* [Task item] Please reproduce the entries below exactly from the line holding "That was a spectrogram" through the last line, both included, and omit any pictures.

[Stored entries]
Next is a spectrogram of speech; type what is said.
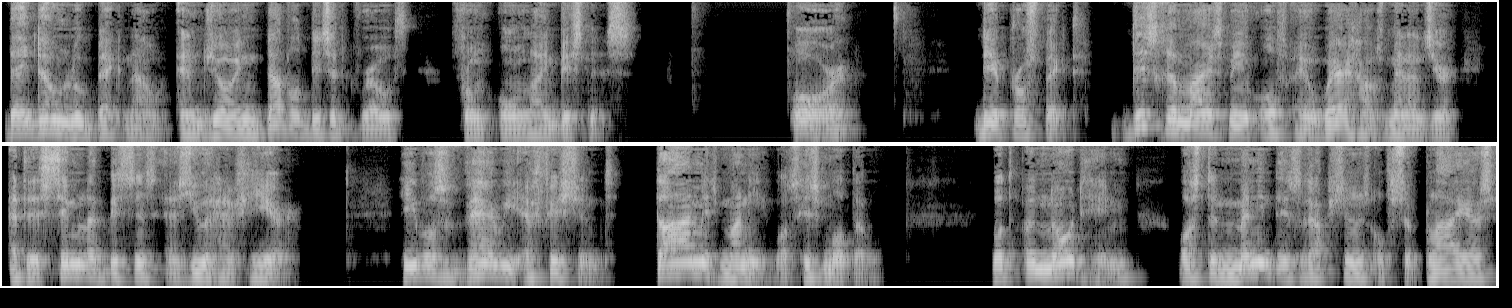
They don't look back now, enjoying double-digit growth from online business. Or, dear prospect, this reminds me of a warehouse manager at a similar business as you have here. He was very efficient. Time is money was his motto. What annoyed him was the many disruptions of suppliers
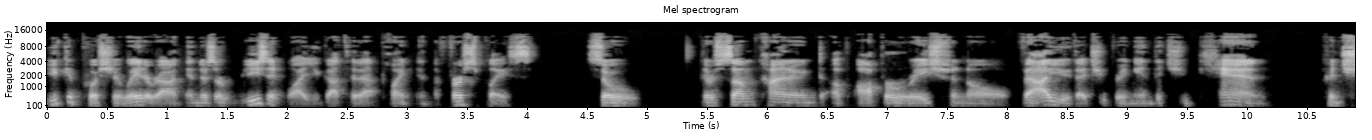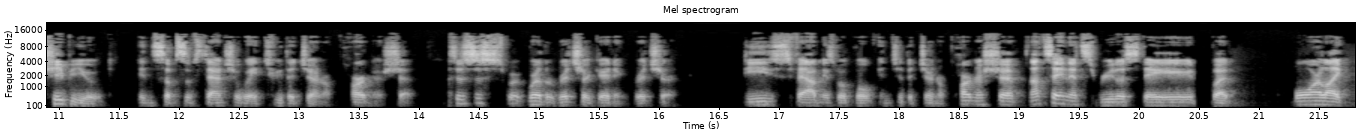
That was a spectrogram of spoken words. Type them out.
you can push your weight around, and there's a reason why you got to that point in the first place. So there's some kind of operational value that you bring in that you can contribute in some substantial way to the general partnership. This is where the rich are getting richer. These families will go into the general partnership. Not saying it's real estate, but more like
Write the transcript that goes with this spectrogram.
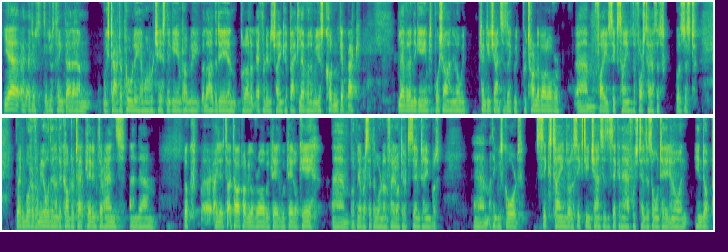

* [Written solution]
That was a spectrogram of spoken words. Type them out.
you can push your weight around, and there's a reason why you got to that point in the first place. So there's some kind of operational value that you bring in that you can contribute in some substantial way to the general partnership. This is where the rich are getting richer. These families will go into the general partnership. Not saying it's real estate, but more like
Write the transcript that goes with this spectrogram.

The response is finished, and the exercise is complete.